My Favourite Game: Neil Mallender

Somerset County Cricket Club have been fortunate to have been represented by some outstanding players who have featured in some memorable games.

During this winter we will be speaking with several former players to discuss their favourite games for the Club.

The latest former player to tell us about his favourite match is fast bowler, Neil Mallender.

Between 1987 and 1994 Neil appeared in 118 First Class matches, taking 329 wickets at 25.78 with a best of seven for 61 against Derbyshire at Taunton. He also scored 1461 runs.

Born in Yorkshire in June 1961, Neil spent seven seasons at Northamptonshire where he made his debut in 1980, so how did he end up coming to Somerset?

“Although Northants had been very good to me I decided that I needed a move to almost kick start my career,” he explained. “I was almost lined up to go to Yorkshire but they had a change in captaincy and were told that they couldn’t approach me until the new year. At that time I was out playing in New Zealand with Otago and Somerset approached me. Brian Rose then flew out and signed me up in Dunedin.

“Brian did a good job on me because I’d never seen the ground before I signed for the Club and he told me that they were good pitches to bowl on at Taunton. I’d played for Northants against Somerset for seven years but it was always at Weston or Bath.

“I loved the ground but when I got to Taunton the pitches were pretty decent to bat on. It’s a lovely part of the country and I still love to go back and umpire there. I’ve got fond memories of my time at Somerset.”

Neil is no stranger to the West Country because as a teenager he spent a couple of years living in Somerset, as he explained: “I lived in Yeovil for two years when I was 13 or 14 and went to Westfield School. I played all sports and was lucky that Mum and Dad encouraged me.

“Yeovil Golf Club was the first club I was a junior member at. I love my golf and have got very fond memories of that as well. I’m playing off two at the minute. I’ve played golf for 50 years and love it. It’s a good course is Yeovil and I was pleased to be able to go back and play there again a few years ago.”

So what about a favourite match for Somerset?

“There are a couple that stick out for me. They were against Sussex and we won both games.

“In 1989 we played them at Taunton fairly early on in the season and I got five wickets in the first innings and seven in the second. It was one of the few times that we had a juicy green top.

“The other time was at Hove in August 1990 when I set a ninth wicket record partnership with Chris Tavare. I was a bit lucky because I was batting with a hamstring injury. We had bowled first and I should have been given out LBW to Tony Pigott before I had scored but got away with it.

“Tony Dodemaide then hit me on the head, so I gritted my teeth and said ‘sod it, you’re not going to get me out now!’ Chris played brilliantly and got 200+ at the other end and I ended up 87 not out as we set a Club record of 183 for the ninth wicket against Sussex.

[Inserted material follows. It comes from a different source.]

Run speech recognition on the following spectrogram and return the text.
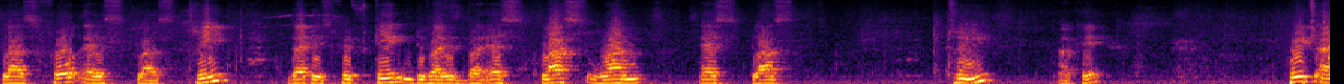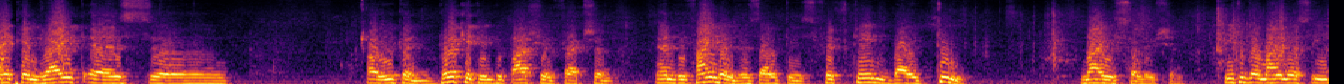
plus 4S plus 3 that is 15 divided by S plus 1 S plus 3 okay. Which I can write as uh, or you can break it into partial fraction and the final result is 15 by 2 my solution e to the minus e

“Adrian Jones then came in at number 11 to join me and was 24 not out at the close. They said to me the next morning that I could have four overs to try and get your hundred, but I turned it down because I wasn’t necessarily a big hitter of the cricket ball.

“It was quite bizarre because the sea fret came in for the first hour or so of the next morning and it was the perfect time to bowl. Although I couldn’t bowl, we needed to make the most of that hour so declared and ended up winning the game.

“Chris Tavare was a good man and a hell of a player. One of the hardest hitters of the ball you could see.”

Another memorable occasion for Neil whilst he was playing for Somerset was his call up to play for England.

“I also got my chance to play for England when I was with Somerset. I had been on standby a couple of times when I was out in New Zealand when they had a few injuries and I was doing well for Otago, but it all came around when least expected.

“We were playing a Sunday League game at Leicester and I was sitting having breakfast with Peter Robinson when one of the waitresses came over and told me that there as a phone call for me. I thought something must have happened at home and went over to take it but it was Graham Gooch congratulating me on being selected in the squad.

“Initially you think it’s a team mate winding you up, and it did come as a bit of a surprise.

“It was against Pakistan at Headingley where it went well for me. I didn’t know I was playing until the toss which was probably a good thing because half an hour later we were bowling and I was in the game

“That was a great occasion for me and we won that match. I got three wickets in the first innings and five in the second, but then we got hammered at the Oval.”

After retiring from playing Neil became an umpire; a role he still enjoys.

“I got onto the reserve list in 1997 and then onto the main list in 1999. Now I’m the longest serving on the list. The time has flown by to think I’ve done it for 25 years, and hopefully I can do it for a few more yet.

“I’ve been really lucky. I’ve played for three great teams (Northants, Otago and Somerset), met a lot  of people along the way, made some great friendships and travelled the world on the back of it.”

Neil added: “Taunton is my favourite ground out of all the counties to stand at. I love going there and I only wish they’d send me a little bit more.”